Medicine
Safety concerns linger for generic oncology drugs in developing countries

Safety concerns linger for generic oncology drugs in developing countries

Washington: Although generic oncology drugs can reduce patient costs and improve treatment access, the safety of these drugs in developing countries is uncertain, according to an international research team led by Dr Charles Bennett, Josie M Fletcher professor and chairman of the S C SmartState Centre in Medication Safety and Efficacy at the College of Pharmacy at the University of South Carolina. more

Pharmaceutical industry-sponsored meals associated with higher prescribing rates

Pharmaceutical industry-sponsored meals associated with higher prescribing rates

Washington: Accepting a single pharmaceutical industry-sponsored meal was associated with higher rates of prescribing certain drugs to Medicare patients by physicians, with more, and costlier, meals associated with greater increases in prescribing, according to an article published by JAMA Internal Medicine. more

Researchers combine drugs to develop a new treatment for human parainfluenza virus

Researchers combine drugs to develop a new treatment for human parainfluenza virus

Sydney: Griffith’s Institute for Glycomics has made a promising discovery in the treatment and prevention of human parainfluenza virus. more

Common painkillers are more dangerous than we think

Common painkillers are more dangerous than we think

London: Many people are prescribed NSAIDs for the treatment of painful conditions, fever and inflammation.
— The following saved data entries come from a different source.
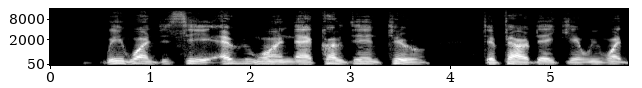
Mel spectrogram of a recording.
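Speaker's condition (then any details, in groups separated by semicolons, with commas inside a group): Cerebral palsy; uses wheelchair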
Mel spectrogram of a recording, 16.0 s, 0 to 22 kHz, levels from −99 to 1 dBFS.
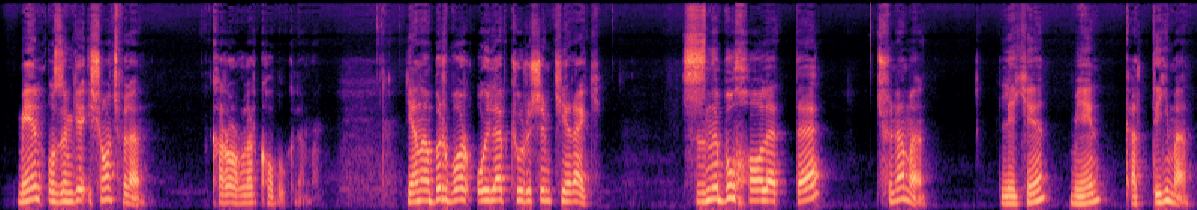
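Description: No technical fault can be heard anywhere in the speech recording. There is nothing in it that needs a time mark or further comment.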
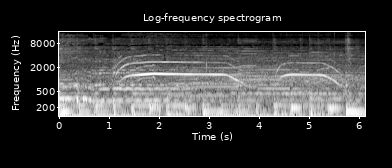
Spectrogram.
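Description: Live regional Mexican band music with strong sustained bass notes, overlaid by two long high-pitched whoops that rise, hold and fall off, one about a second in and another past the middle.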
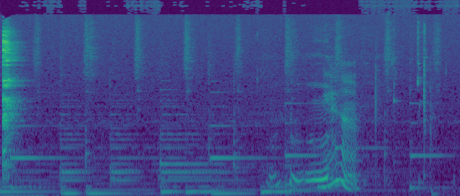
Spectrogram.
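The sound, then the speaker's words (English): Wine glasses clink together a few times in a toast of cheers, their bright ringing tones lingering briefly while people talk and murmur. “Okay, I'll argue that. Cheers. Cheers.”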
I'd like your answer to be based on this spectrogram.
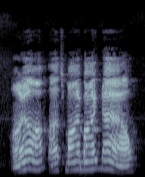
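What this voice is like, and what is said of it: Exaggerated Maine accent. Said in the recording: “most of us don't have that stupid fucking accent ... We don't talk like that.”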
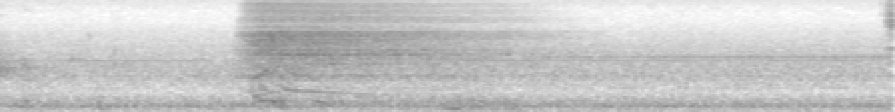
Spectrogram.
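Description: A single deep exhale through the mouth during a guided breathing moment, a soft airy rush that swells and then slowly fades, close to the mic and alone over faint room hiss.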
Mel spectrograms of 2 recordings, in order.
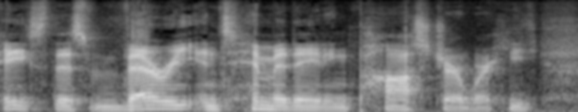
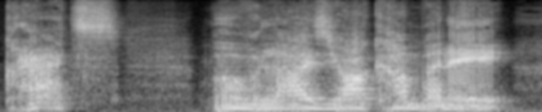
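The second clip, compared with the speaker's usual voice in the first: hissy, rasping, rough, creaky voice; 4 semitones higher, 4 dB louder than usual. A narrator voices a cobwebbed swordsman calling to kratz: hissy voice. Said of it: "This hissy voice comes out".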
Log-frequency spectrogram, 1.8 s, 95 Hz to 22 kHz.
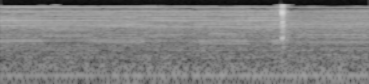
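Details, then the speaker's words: Goodman package unit, heat running at 44 A on 10 kW strips: steady coarse electrical buzz over the unit hum from an old pulled-in heat-strip contactor, not the new one; it needs replacing. "okay i thought it was my new contactor but it's not it's that old one that's making that noise so that contactor needs to be replaced too"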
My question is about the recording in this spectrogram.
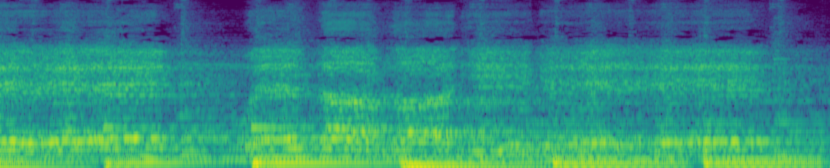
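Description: A chanted hymn: a singing voice with bending, ornamented notes over a deep synthesized bass that steps to a new note about once a second.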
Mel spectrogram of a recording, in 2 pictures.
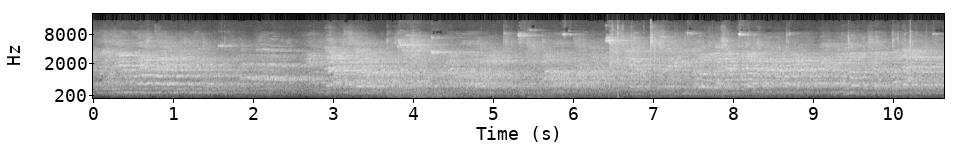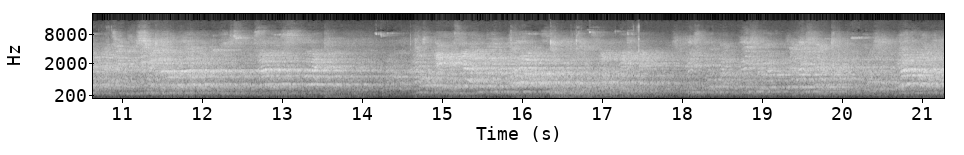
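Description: A ball thuds as players kick it in a large echoing hall.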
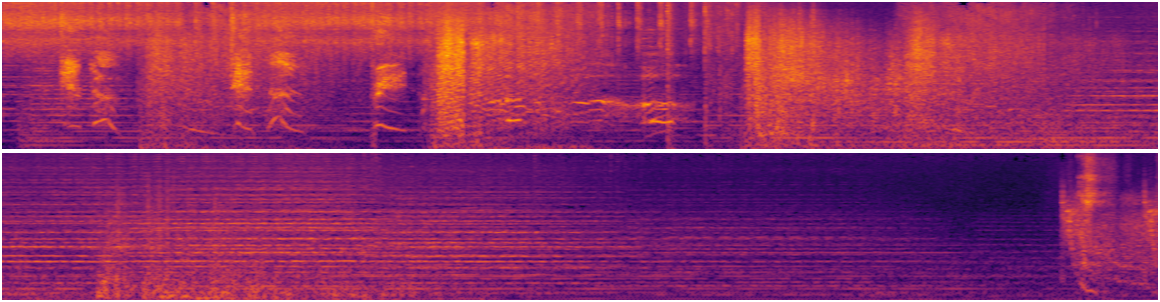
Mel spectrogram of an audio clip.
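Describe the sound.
Weapon fire in a science-fiction audio drama: heavy booming blasts with crashing impacts, several loud hits spread over a sustained tonal musical drone, ending on a final sharp strike.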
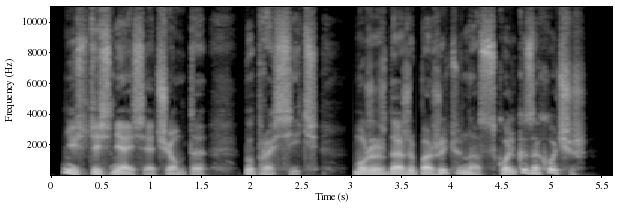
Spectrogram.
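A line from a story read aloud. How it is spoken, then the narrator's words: Muttering. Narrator (Russian): Томми бормочет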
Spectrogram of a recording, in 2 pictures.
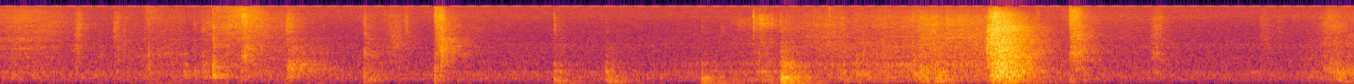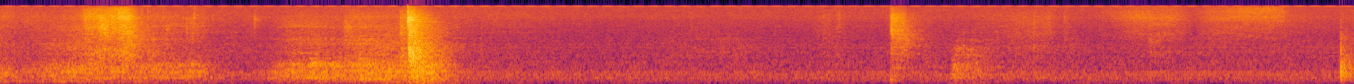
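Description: Kitchen cabinet drawers on metal drawer slides being pulled open and pushed shut several times to check the newly mounted drawer fronts: short sliding rushes and wooden knocks as the drawers close, the loudest knock about five seconds in.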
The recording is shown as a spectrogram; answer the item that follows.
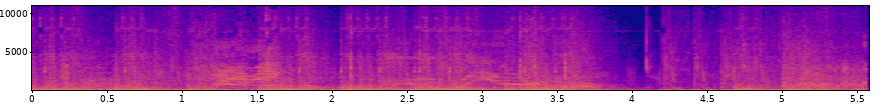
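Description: Gunfire from the classic Halo: Combat Evolved, with dense, chunky bursts of shots layered over game effects and a thick background mix, running steadily for several seconds with a brief dip near the end.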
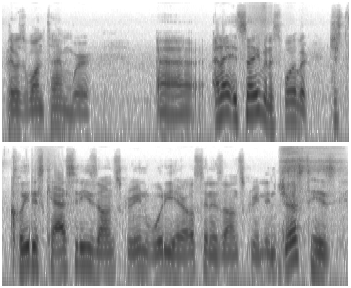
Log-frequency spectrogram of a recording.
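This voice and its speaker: A man co-hosts a casual review podcast with a mid-pitched voice. He is animated and slangy, swearing freely as he gives his opinions. There is some noise behind him. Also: a little fast. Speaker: podcast co-host. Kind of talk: casual movie-review banter.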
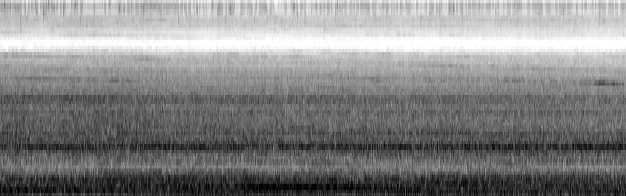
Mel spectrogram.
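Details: Washing machine run empty on rinse and spin: steady low growl with hum that climbs then holds; drum not loose, owner suspects worn motor or drum bearings, spin not reaching full speed at the end.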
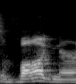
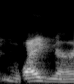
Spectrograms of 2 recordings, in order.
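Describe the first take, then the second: First: The name starts with a V sound. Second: The name starts with a W sound. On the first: The speaker calls it right. "Damn Germans and their V's for W" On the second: The speaker calls it wrong. "I called it Wagner"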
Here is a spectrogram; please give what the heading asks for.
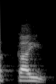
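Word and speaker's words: χ: इट is represented by इसका symbol है ना काई इसको काई प्रोनाउंस करते हैं सी एच आई छी मत बोलना है ना डिसकाई CHI आप फिजिक्स में भी ये सिंबल पढ़ोगे है ना?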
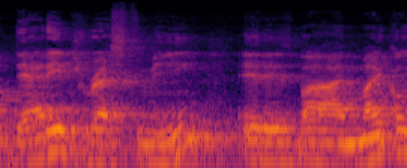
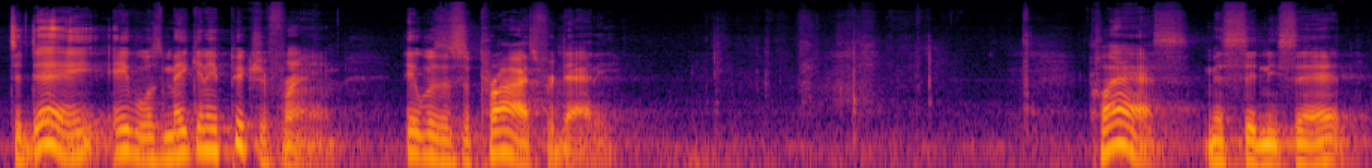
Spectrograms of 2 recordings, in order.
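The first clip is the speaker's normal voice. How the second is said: reading a picture book aloud, louder and livelier; story narration; 9 dB louder than usual. Acted. Dad reading a picture book to his daughters, lively storytelling. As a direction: tell it like bedtime storytime.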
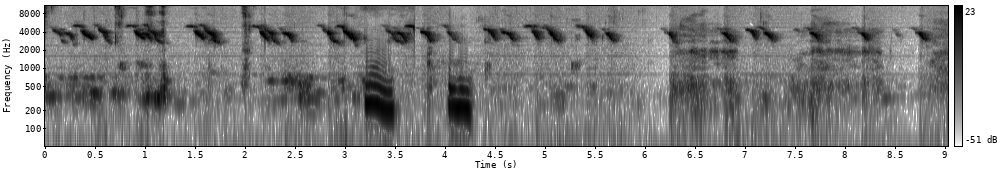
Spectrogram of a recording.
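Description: A small bird chirping over and over, several short high chirps a second, close by. Under it come the slurps of noodles being eaten and a few sharp clicks of cutlery on a bowl.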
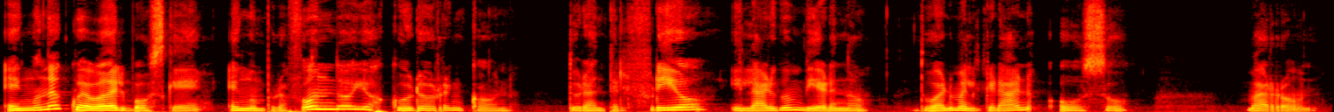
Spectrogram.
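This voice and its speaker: A woman reading a children's story aloud in a slow, gentle, rhythmic way. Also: medium pitch, animated, creaky. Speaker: storybook reader.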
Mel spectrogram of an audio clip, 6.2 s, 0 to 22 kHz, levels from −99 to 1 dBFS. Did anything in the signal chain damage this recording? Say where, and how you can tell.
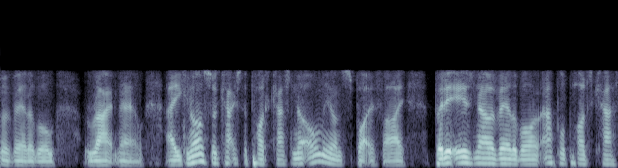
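Yes. The damage sits at the codec stage, and it runs through the whole clip. The speech has the hoarse, noisy texture of Speex codec coding, and it is plainly audible from start to finish. Speex is a CELP codec that models the voice with a filter driven by an excitation signal. Here that excitation gets too few bits, so it can't follow the real waveform closely. The roughness points to a low setting, around 11 kbps.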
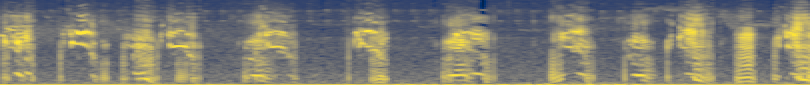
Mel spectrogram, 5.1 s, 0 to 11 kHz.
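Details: Black stork chicks in a nest in Estonia on 20 June 2021, in heat, calling as a parent brings water, moss and wet grass to cool them; harsh, raspy broadband calls repeated in irregular bursts, roughly one or two per second.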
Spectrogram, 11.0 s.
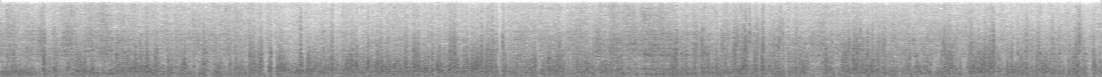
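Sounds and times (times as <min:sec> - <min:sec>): train rumbling on rails: 0:00.0 - 0:11.0
wind buffeting microphone: 0:00.0 - 0:11.0.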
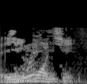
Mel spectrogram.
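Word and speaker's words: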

But the treatment also comes with side effects, including the risk of ulcers and increased blood pressure. more

Stronger evidence found for link between prenatal exposure to paracetamol and the risk of developing asthma

Stronger evidence found for link between prenatal exposure to paracetamol and the risk of developing asthma

London: Researchers have provided new evidence that developing asthma can be linked to pregnant women and infants being exposed to paracetamol; by testing that the association was not simply due to the medical complaint for which the person is taking paracetamol. The findings were published in the International Journal of Epidemiology. more

US scientists document trajectory of Zika virus for first time

US scientists document trajectory of Zika virus for first time

New York: A team of US researchers has documented for the first time the disease trajectory of Zika virus that started with nine positive patients and has now spread to more than 13,000 infected individuals in Colombia. more

‘Hunger hormone’ may treat artery disease

‘Hunger hormone’ may treat artery disease

London: The appetite-regulating hormone ghrelin could be used to treat an advanced form of peripheral artery disease characterised by pain at rest, non-healing ulcers, and gangrene, say researchers, including one of Indian-origin. more

Reduced antibiotic prescription lowers patient satisfaction

Reduced antibiotic prescription lowers patient satisfaction

London: Reduced antibiotic prescribing by doctors is associated with lower patient satisfaction, a Britain-based survey shows. more

New antibodies to treat whooping cough in infants

New antibodies to treat whooping cough in infants

New York: Researchers have developed two antibodies to potentially treat or prevent pertussis, the highly contagious respiratory tract infection that affects millions of infants and results in an estimated 200,000 child deaths every year. more

Daily antibiotics may prevent drug-resistant TB

Daily antibiotics may prevent drug-resistant TB

New York: Prescribing antibiotic doses once or twice a week for tuberculosis (TB) treatment are more likely to lead to drug resistant strains than daily antibiotic regimens, new research has found. more